@GFauxPas Well, I will agree with you that the question isn't mathematical in the strictest sense of that word. But I still think that answering "it could be anything!" without admitting that some answers are better than others is not helpful.
Jan
16
comment Is the Center of Math Wrong?
I must disagree that these sort of problems are "stupid". They are ill-defined to some extent, perhaps. But there is often a solution that is simpler than others. If you think that the sequence 1,2,3,4,5,... should be followed by 78, -39, 23 then you are being obstinate. Occam's razor applies here; it is clear that the spirit of the question is to find a simple pattern.
Jan
13
comment Name for a nowhere constant function?
I don't think there's a name for this. But what do you mean by an interval $I \subseteq \mathbb{R}^n$?
Jan
8
comment Confusion on the proof that there are “arbitrarily large gaps between successive primes”

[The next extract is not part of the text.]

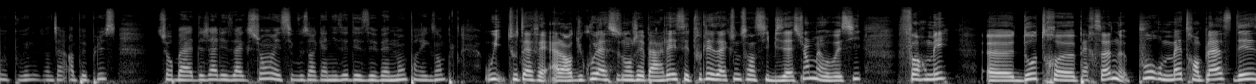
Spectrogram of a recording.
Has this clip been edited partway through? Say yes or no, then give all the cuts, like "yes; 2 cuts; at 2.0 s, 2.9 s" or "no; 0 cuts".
no; 0 cuts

Yes. For a fixed $N$, you're trying to find a gap of at least $N$ consecutive numbers, all of which are prime. To do this, you need to cleverly choose a first number $a$, and then prove that $a, a+1, \ldots, a + N-1$ are all composite. Our clever choice is $a = (N-1)! + 2$. This choice doesn't arise naturally from the problem, like in many beginning number theory proofs - it's a something of a trick.
Jan
8
comment How can I prove whether a $9\times 9$ square can be filled with L-shaped pieces in a completely “regular” way?
Your proof seems fine to me.
Jan
7
awarded  Pundit
Jan
7
comment Is arrow notation for vectors “not mathematically mature”?
Yes, it's pretty rare to see the arrows in published papers. Mostly they just appear in undergraduate textbooks.
Jan
4
answered Besides proving new theorems, how can a person contribute to mathematics?
Dec
18
comment If R is an integral domain disprove the RxR is an integral domain?
No, it's not true that $Z_5 \times Z_5 \cong Z_{25}$.
Dec
9
comment Locus of centroid
@MvG: Ah, I misread the problem. I did not see the words "tangent plane".
Dec
9
comment Locus of centroid
This is a two-part problem. First find the intersection with the coordinate axes by setting $x,y = 0$; then $x,z = 0$, then $y,z = 0$. Then use the formula for the centroid of a triangle.
Dec
8
awarded  Caucus
Dec
2
comment Is a proposition about something which doesn't exist true or false?
Ah, I see what you mean. Thanks!
Dec
2
comment Is a proposition about something which doesn't exist true or false?
I'm not sure if I understand why the first statement would be true. I thought that $\{x: x \notin x\}$ would not even be grammatically correct in this context unless you change it to $\{x \in U: x \notin x\}$ for some fixed set $U$. A sentence like $(\forall z)[ (z = \{ x : \in :x\}\}\}\}) \to ( |z| = 1)]$ would not have a truth value, would it?
Nov
25
comment Will it become impossible to learn math?
+1. Perfect answer!